To prevent plant stress when the weather is very hot and windy, we should not remove foliage. We should also irrigate longer and water wash leaves to compensate for water loss due to transpiration.
Am I preparing a feast for chilli thrips?
Hot days and dry winds are prime weather conditions for chilli thrips. A relatively new pest in California, their arrival in Southern California gardens in 2017 turned the volume down on every other pest and disease in the garden.
These most maddening pests in our San Diego gardens hit us where it hurts the most. Their prime target is our roses’ tender new foliage, buds and blooms and the fresh new basal breaks at the base of the plant. If it is fresh and tender, they will feed on it and disfigure it.
More facts to know about chilli thrips
It is hard to battle a pest we cannot see, and we cannot observe chilli thrips at any stage of their life cycle with the naked eye. By the time we see their first damage, they already have an established life cycle under way in the garden.
The course of damage on our roses is horrifically rapid. Chilli thrips larvae and adults pierce and suck sap on new growth and tender buds, which results in misshapen and puckered foliage.
Within a few days the buds and the backs of the leaves have ugly brown and bronze streaks, and the deformed and scorched blooms which follow are the unmistakable signature damage of these pests. A severe chilli thrips infestation can defoliate a plant.
Giving up wonderful fall blooms and breaking with ingrained tradition is not easy, but rosarians who have battled chilli thrips in their gardens in previous years or who are currently battling chilli thrips should really deliberate on the wisdom of fall pruning. Do we really want to prompt our roses to put energy into a wealth of tender new growth and blooms when these pests are the likely beneficiaries of the abundant feast?
Fertilizing when the weather is hot
Fertilizer provides roses with the nutrients they need, and it also promotes new growth. In hotter months, it is preferable to use an organic granular fertilizer, which can provide the roses with a steady, slow release of nutrients for three months. Granular fertilizers must be watered in well to enable the microorganisms and bacteria in the soil to convert the nutrients into a form that roses can absorb. Skip fertilizing on days when the weather is very hot, and do not fertilize roses after mid-October.
Nitrogen is very mobile and depletes from the soil quickly. Periodically throughout the growing season, if we notice that our roses’ leaves appear a uniform light yellow-green color, we may need to supplement with nitrogen, such as fish emulsion (4-1-1). Hot temperatures cause plants to draw up liquids faster, so to avoid leaf burn, plants must be well watered before and after application of fertilizer, and fertilizers should be more dilute. Using a more dilute fertilizer also aims to avoid the rapid new growth that is so attractive to chilli thrips and other pests.
If you decide not to fall prune

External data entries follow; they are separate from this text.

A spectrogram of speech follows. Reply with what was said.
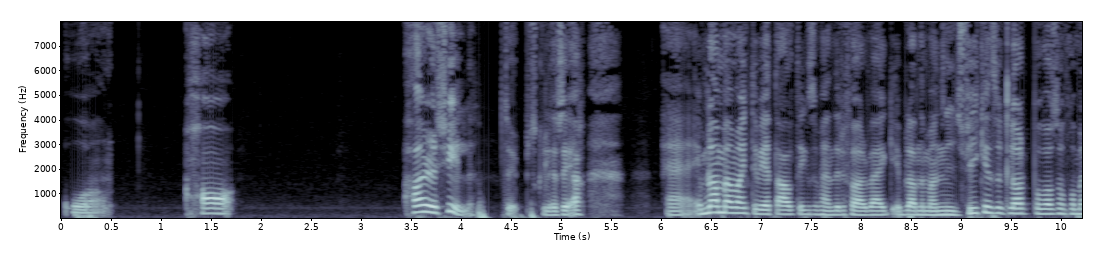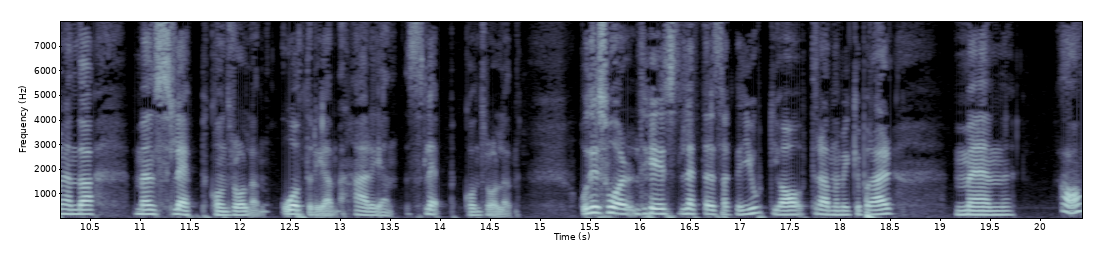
Och ha, ha det chill, typ skulle jag säga. Eh, ibland behöver man inte veta allting som händer i förväg. Ibland är man nyfiken såklart på vad som kommer hända. Men släpp kontrollen. Återigen, här igen, släpp kontrollen. Och det är svårt, det är lättare sagt än gjort. Jag tränar mycket på det här. Men ja,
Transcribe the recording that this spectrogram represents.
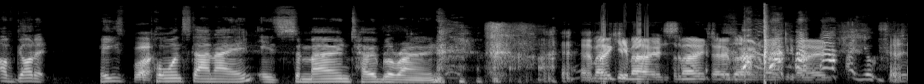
I've got it. His What? porn star name is Simone Toblerone. make your moan, Simone Toblerone, make your moan. You're good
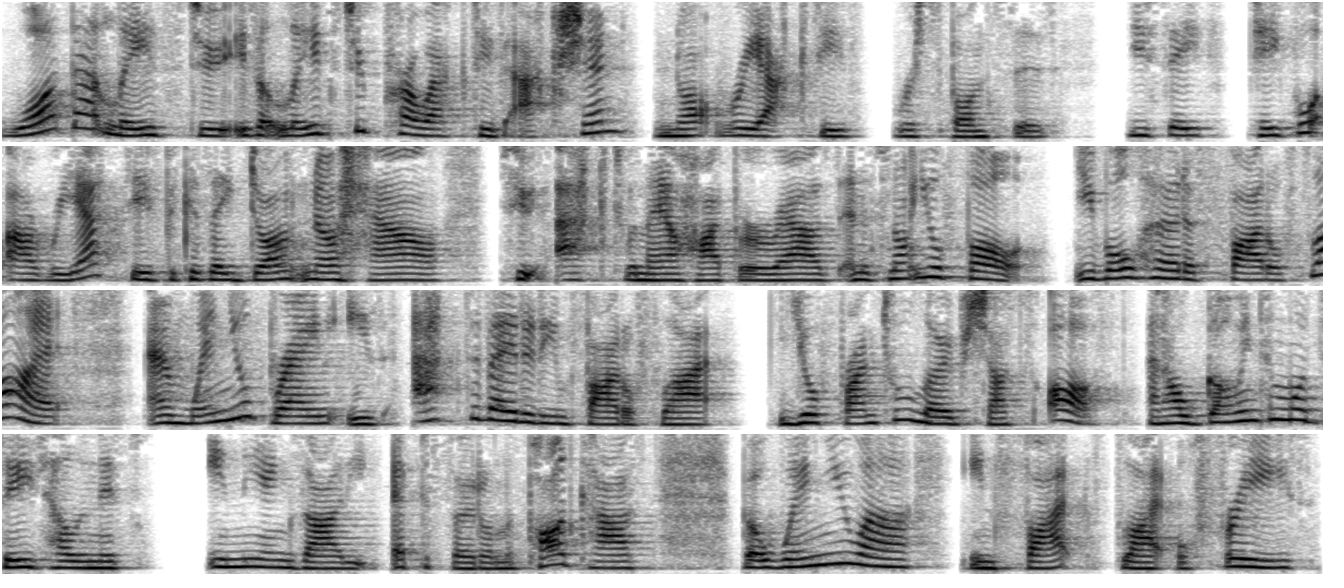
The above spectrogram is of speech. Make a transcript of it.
what that leads to is it leads to proactive action, not reactive responses. You see, people are reactive because they don't know how to act when they are hyper aroused, and it's not your fault. You've all heard of fight or flight, and when your brain is activated in fight or flight, your frontal lobe shuts off. And I'll go into more detail in this in the anxiety episode on the podcast. But when you are in fight, flight, or freeze,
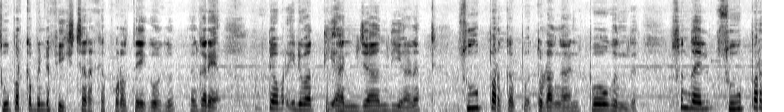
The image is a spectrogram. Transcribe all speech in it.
സൂപ്പർ കപ്പിന്റെ ഫിക്സ്ചറൊക്കെ പുറത്തേക്ക് വന്നു. നമുക്കറിയാം. ഒക്ടോബർ ഇരുപത്തി അഞ്ചാം തീയതിയാണ് സൂപ്പർ കപ്പ് തുടങ്ങാൻ പോകുന്നത്. സോ എന്തായാലും സൂപ്പർ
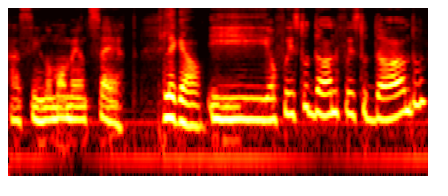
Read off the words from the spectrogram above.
Assim, no momento certo. Que legal. E eu fui estudando, fui estudando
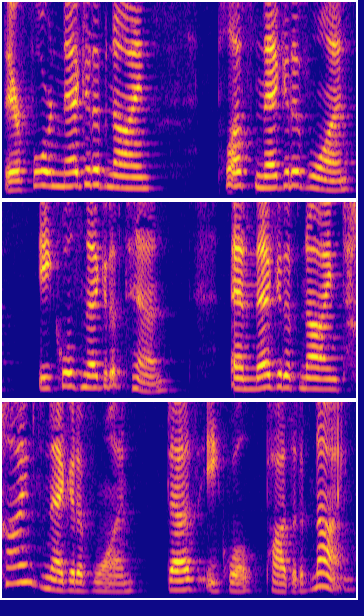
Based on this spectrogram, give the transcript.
Therefore, negative 9 plus negative 1 equals negative 10, and negative 9 times negative 1 does equal positive 9.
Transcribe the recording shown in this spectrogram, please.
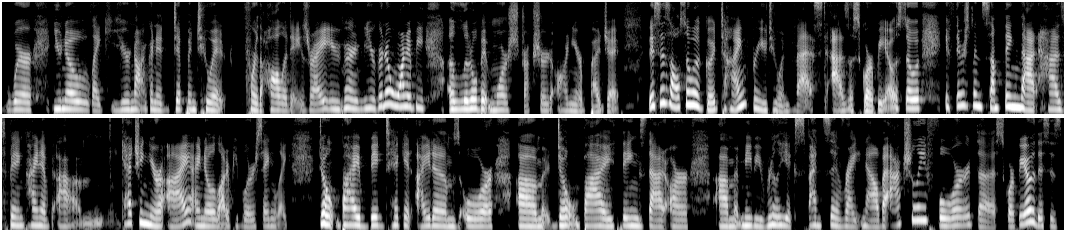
where you know like you're not going to dip into it for the holidays, right? You're going to you're going to want to be a little bit more structured on your budget. This is also a good time for you to invest as a Scorpio. So if there's been something that has been kind of um, catching your eye, I know a lot of people are saying like, don't buy big ticket items or um, don't buy things that are um, maybe really expensive right now. But actually, for the Scorpio, this is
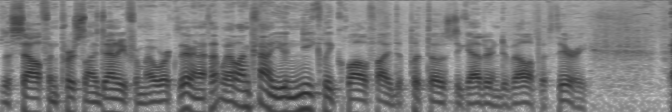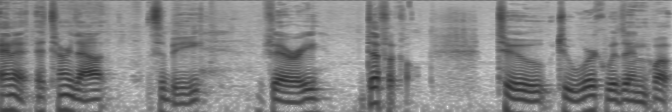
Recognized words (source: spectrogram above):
the self and personal identity from my work there. And I thought, well, I'm kind of uniquely qualified to put those together and develop a theory. And it, it turned out to be very difficult to, to work within what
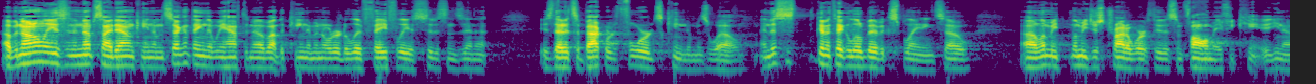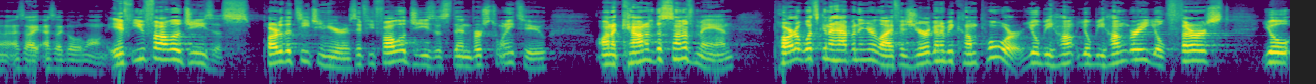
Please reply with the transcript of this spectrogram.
Uh, but not only is it an upside down kingdom, the second thing that we have to know about the kingdom in order to live faithfully as citizens in it is that it's a backward forwards kingdom as well. And this is going to take a little bit of explaining. So, uh, let me let me just try to work through this and follow me if you can, you know, as I as I go along. If you follow Jesus, part of the teaching here is if you follow Jesus, then verse 22, on account of the Son of Man, part of what's going to happen in your life is you're going to become poor. You'll be hung, you'll be hungry. You'll thirst. You'll,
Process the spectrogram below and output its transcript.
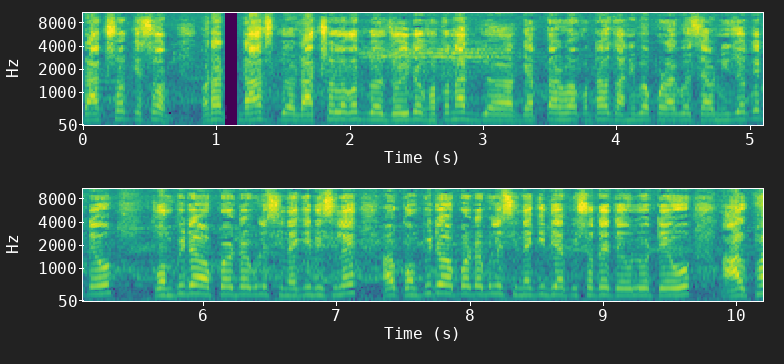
ড্ৰাগছৰ কেছত অৰ্থাৎ ড্ৰাগছ ড্ৰাগছৰ লগত জড়িত ঘটনাত গ্ৰেপ্তাৰ হোৱাৰ কথাও জানিব পৰা গৈছে। আৰু নিজকে তেওঁ কম্পিউটাৰ অপাৰেটৰ বুলি চিনাকি দিছিলে। আৰু কম্পিউটাৰ অপাৰেটৰ বুলি চিনাকি দিয়াৰ পিছতে তেওঁলোক তেওঁ আলফা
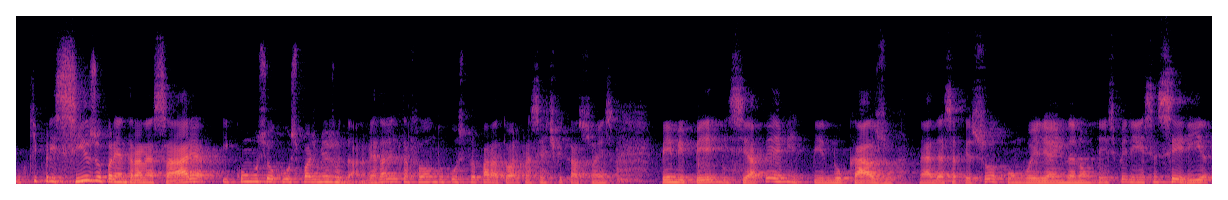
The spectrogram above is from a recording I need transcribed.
o que preciso para entrar nessa área e como o seu curso pode me ajudar. Na verdade, ele está falando do curso preparatório para certificações PMP e CAPM. E no caso né, dessa pessoa, como ele ainda não tem experiência, seria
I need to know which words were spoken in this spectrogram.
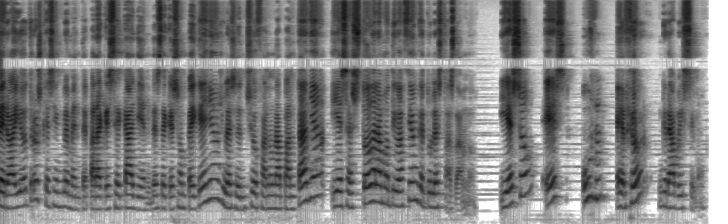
pero hay otros que simplemente para que se callen desde que son pequeños les enchufan una pantalla y esa es toda la motivación que tú le estás dando. Y eso es un error gravísimo,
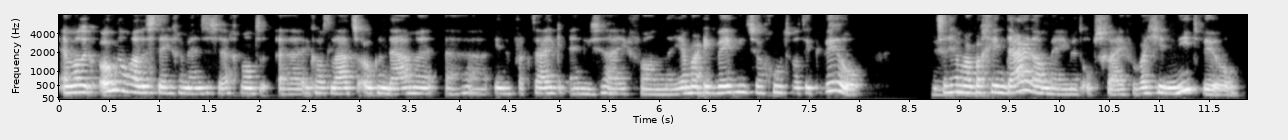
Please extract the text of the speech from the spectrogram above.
En wat ik ook nog wel eens tegen mensen zeg, want eh, ik had laatst ook een dame eh, in de praktijk en die zei van, eh, ja, maar ik weet niet zo goed wat ik wil. Ik zeg, ja, maar begin daar dan mee met opschrijven wat je niet wil.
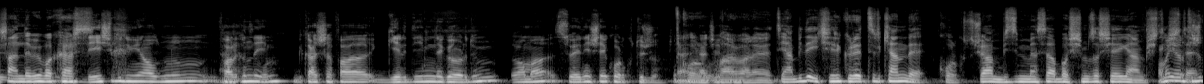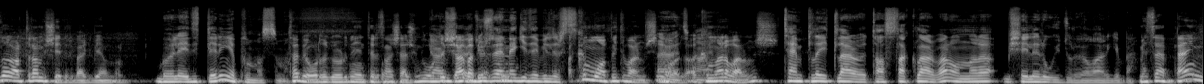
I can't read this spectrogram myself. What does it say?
Sen de bir bakarsın. Değişik bir dünya olduğunun farkındayım. Birkaç defa girdiğimde gördüm ama söylediğin şey korkutucu. Yani Korkular gerçekten. var evet. Yani bir de içerik üretirken de korkutucu. Abi bizim mesela başımıza şey gelmişti Ama işte. yaratıcılığı artıran bir şeydir belki bir yandan. Böyle editlerin yapılması mı? Tabii orada gördüğün enteresan şeyler. Çünkü orada Gerçi galiba evet, bir üzerine akım, gidebilirsin. akım muhabbeti varmış Evet, orada? aynen. Akımlar varmış. Template'ler, öyle taslaklar var. Onlara bir şeyleri uyduruyorlar gibi. Mesela ben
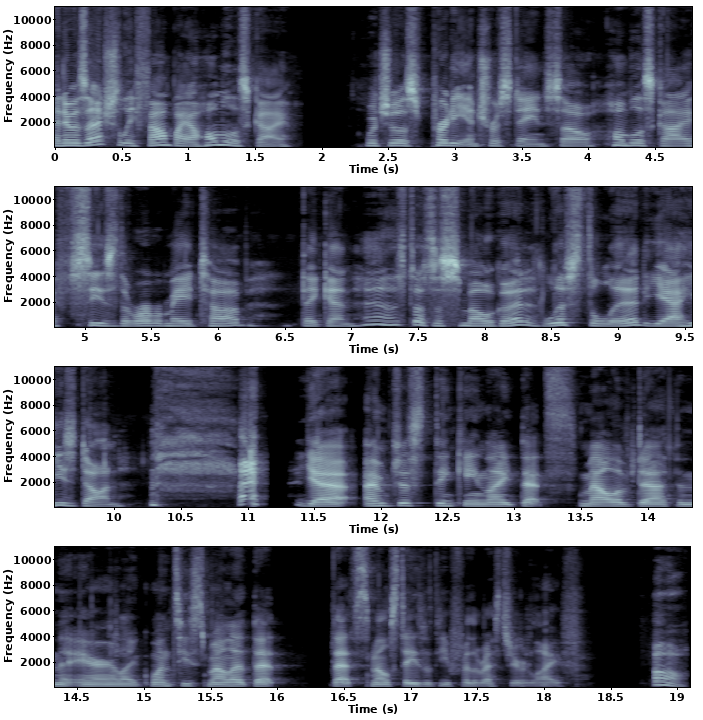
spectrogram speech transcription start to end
And it was actually found by a homeless guy, which was pretty interesting. So, homeless guy sees the Rubbermaid tub, thinking, eh, this doesn't smell good. Lifts the lid. Yeah, he's done. Yeah, I'm just thinking like that smell of death in the air. Like once you smell it, that that smell stays with you for the rest of your life. Oh,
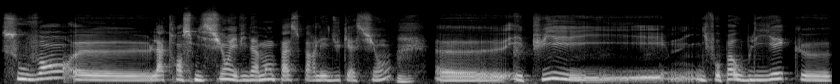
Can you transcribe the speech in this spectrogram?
souvent, la transmission, évidemment, passe par l'éducation. Mmh. et puis, il ne faut pas oublier que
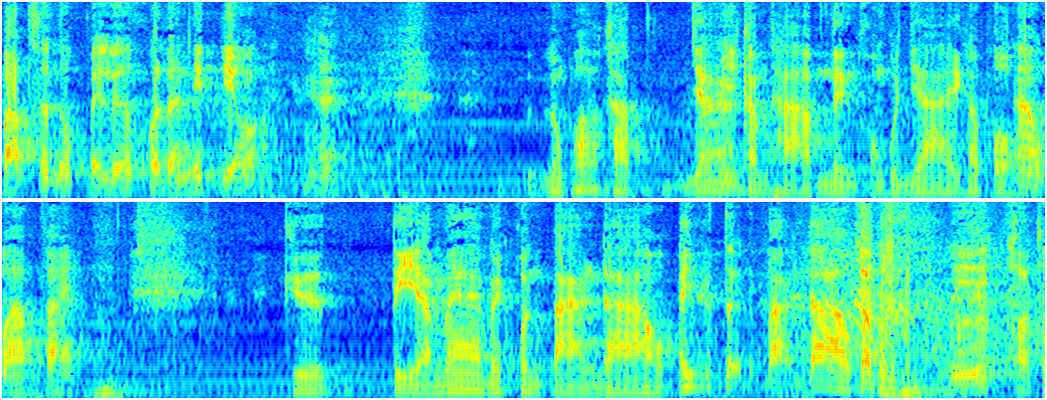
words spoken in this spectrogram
ความสนุกไปเหลือคนละนิดเดียวนะหลวงพ่อครับ ยังมีคำถามหนึ่งของคุณยายครับผมอ้าวว่าไป คือเตี่ยแม่เป็นคนต่างดาวเอ้ยต่างดาวครับหืมขอโท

- Continue to keep your plants healthy by cutting out damaged and diseased canes and thinning dense clusters of leaves in the center of plants. This increases air circulation and minimizes disease and “undercover” pests.
- Damaged canes are susceptible to cane disease. Shorten long, lanky canes that can whip around in the wind. This is to avoid thorn damage to other canes.
- Clean up fallen leaves and petals to get rid of nesting used by chilli thrips, spider mites, caterpillars and other pests.
- Pencil in fall pruning and fall fertilizing on your calendar, but keep your eraser handy. Labor Day weekend may no longer be “the season” for your garden.